Group founder and frontman Mark Skirving (aka King Pleasure) reveals that his musical ambitions began at an early age.
''I was in a school production of Daniel in the Lions' Den. I was reprising my usual role of God, which just meant I'd got the loudest voice, even when I was seven. Two of the teachers played a boogie woogie piece and I absolutely loved it even though I didn't know what it was. For me, pianos and saxophones just took over, the sound of them together. I just became fanatical about the whole period; the music, the clothes, everything.''
Rock royalty: Mark Skirving aka King Pleasure
Mark first formed a band in secondary school then began busking with double bass player Bullmoose.

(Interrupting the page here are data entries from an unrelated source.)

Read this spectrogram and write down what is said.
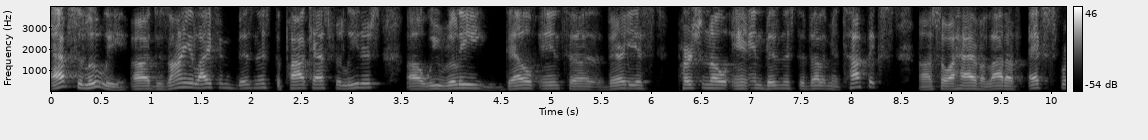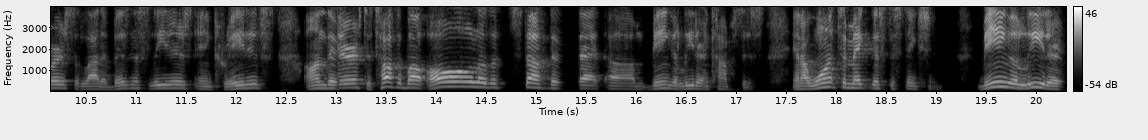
Absolutely. Uh, Design Your Life in Business, the podcast for leaders. Uh, we really delve into various personal and business development topics. Uh, so I have a lot of experts, a lot of business leaders and creatives on there to talk about all of the stuff that, that um, being a leader encompasses. And I want to make this distinction. Being a leader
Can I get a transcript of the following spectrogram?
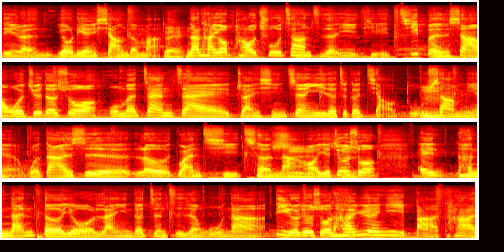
令人有联想的嘛。对。那他又抛出这样子的议题，基本上我觉得说，我们站在转型正义的这个角度上面，我当然是乐观其成呐。哦，也就是说。哎，很难得有蓝营的政治人物。那第一个就是说，他愿意把他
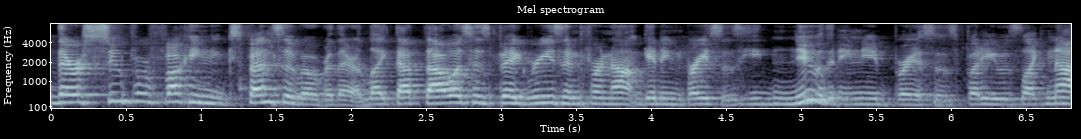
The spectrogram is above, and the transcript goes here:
they're super fucking expensive over there. Like that, that was his big reason for not getting braces. He knew that he needed braces, but he was like, "Nah,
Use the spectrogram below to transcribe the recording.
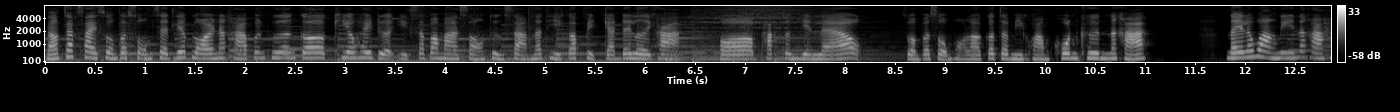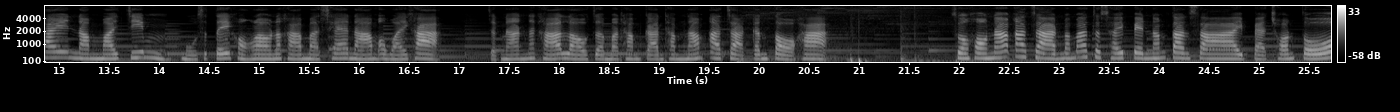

''I sang and played the sax,'' Mark recalls. ''We busked mainly on Park Street in Walsall but when other musicians joined we went over to Birmingham.

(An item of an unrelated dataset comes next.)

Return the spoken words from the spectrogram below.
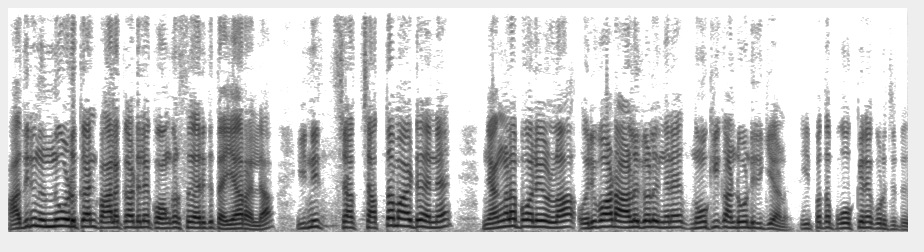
അതിന് നിന്നു കൊടുക്കാൻ പാലക്കാടിലെ കോൺഗ്രസ്സുകാർക്ക് തയ്യാറല്ല. ഇനി ശക്തമായിട്ട് തന്നെ ഞങ്ങളെ പോലെയുള്ള ഒരുപാട് ആളുകൾ ഇങ്ങനെ നോക്കി കണ്ടുകൊണ്ടിരിക്കുകയാണ് ഇപ്പോഴത്തെ പോക്കിനെ കുറിച്ചിട്ട്.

"When we first started we were Some Like It Hot because it was sax and a double bass just like the Tony Curtis and Jack Lemmon film.
''In 1986 we entered and won the Birmingham Markets' Busking Competition. Big Bear Records boss Jim Simpson was a judge and he said he'd get us some gigs.''

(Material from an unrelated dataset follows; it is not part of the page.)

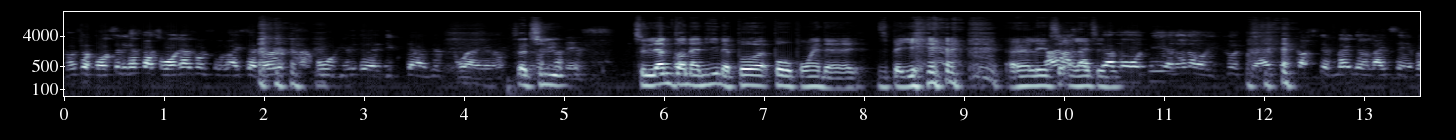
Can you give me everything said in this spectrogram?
quand je vais passer le reste de la soirée à jouer sur le lightsaber au lieu d'écouter la lutte. Ouais, hein. Ça, tu, tu l'aimes ton ami, mais pas, pas au point de- d'y payer un, Ah, un lightsaber. Ah, Non, non, écoute, le costume même d'un lightsaber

World tours: King Pleasure and The Biscuit Boys
That was the beginning of a long and fruitful partnership with Birmingham-based Big Bear. It was Jim Simpson who came up with the band's name, although 'King Pleasure' was the moniker of an American jazz bebop vocalist in the 1950s.
Mark explains: ''When we became a four piece band we were called The Satellites. Jim saw us do a Christmas Eve gig and said, 'How about calling yourself King Pleasure and the Biscuit Boys?'. We didn't know at the time that there had been a King Pleasure and we were nicking his name. We thought 'that sounds really daft, we'll go with that!' The first gig we did in London people turned up to see King Pleasure the Jazz Scat man. But it ended up as a great night and we got away with it.''
Since then King Pleasure and The Biscuit Boys have toured the globe performing with the likes of BB King, Cab Calloway and Ray Charles. They hold the box office record at Birmingham's Ronnie Scott's club.
''We still work a lot but less than when we were kids,'' admits 47-year-old Mark who now spends his days off working on a parallel career as an artist.
''Being older we can't do as much or we would burn ourselves out but doing a couple of shows a week is something to really look forward to. It's a bunch of guys that get on really well together so we're always looking forward to seeing each other. We're playing music so we're doing a job that we love and also gets recognition – people are cheering and slapping you on the back at the end of it and wanting to buy you a drink which doesn't happen in most lines of work. And we get the chance to travel abroad, play up and have fun. It's great. You don't have to grow up.''